To put it another way, no utterance can be true or false unless it is meaningful (although an utterance can be meaningful without being true or false). As a materialist, I would accept that, in some sense, meaning is *ultimately* a property of the physical world, but it is a very ultimate ultimately. Meaning is, at least to some degree, mediated through history. Our conversations would not make sense to everyone who is biologically human, and not just for the most obviously "linguistic" reasons.
This doesn't mean that all propostions are equally true, or that the truth of scientific propositions is unrelated to the mind-independent state of the physical world. It just means that all propositions, including scientific propositions, are acts of historically situated people, and could not be otherwise.
this is razib.
on bullet #2 i exaggerated for rhetorical affect. i am *operational* materialist, not a *metaphysical* one.
Obama 2008 - I want my country back

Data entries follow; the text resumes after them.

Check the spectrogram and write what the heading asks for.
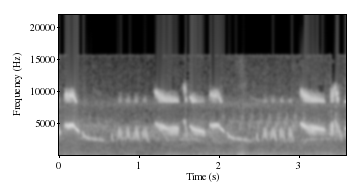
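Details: Lark song from a meadow, a lively run of high whistles, falling slurs and quick trilled bursts, the phrases linked almost without pause.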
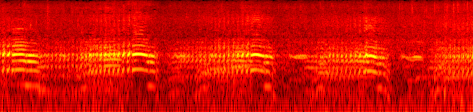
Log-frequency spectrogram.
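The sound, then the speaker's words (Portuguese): A penguin calls loudly: harsh, honking brays in a pulsing series, with brief pauses between bursts. No one talks over it. “Então, isto é um pinguim”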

Nation-Building was founded by Aziz Poonawalla in August 2002 under the name Dean Nation. Dean Nation was the very first weblog devoted to a presidential candidate, Howard Dean, and became the vanguard of the Dean netroot phenomenon, raising over $40,000 for the Dean campaign, pioneering the use of Meetup, and enjoying the attention of the campaign itself, with Joe Trippi a regular reader (and sometime commentor). Howard Dean himself even left a comment once. Dean Nation was a group weblog effort and counts among its alumni many of the progressive blogsphere's leading talent including Jerome Armstrong, Matthew Yglesias, and Ezra Klein. After the election in 2004, the blog refocused onto the theme of "purple politics", formally changing its name to Nation-Building in June 2006. The primary focus of the blog is on articulating purple-state policy at home and pragmatic liberal interventionism abroad.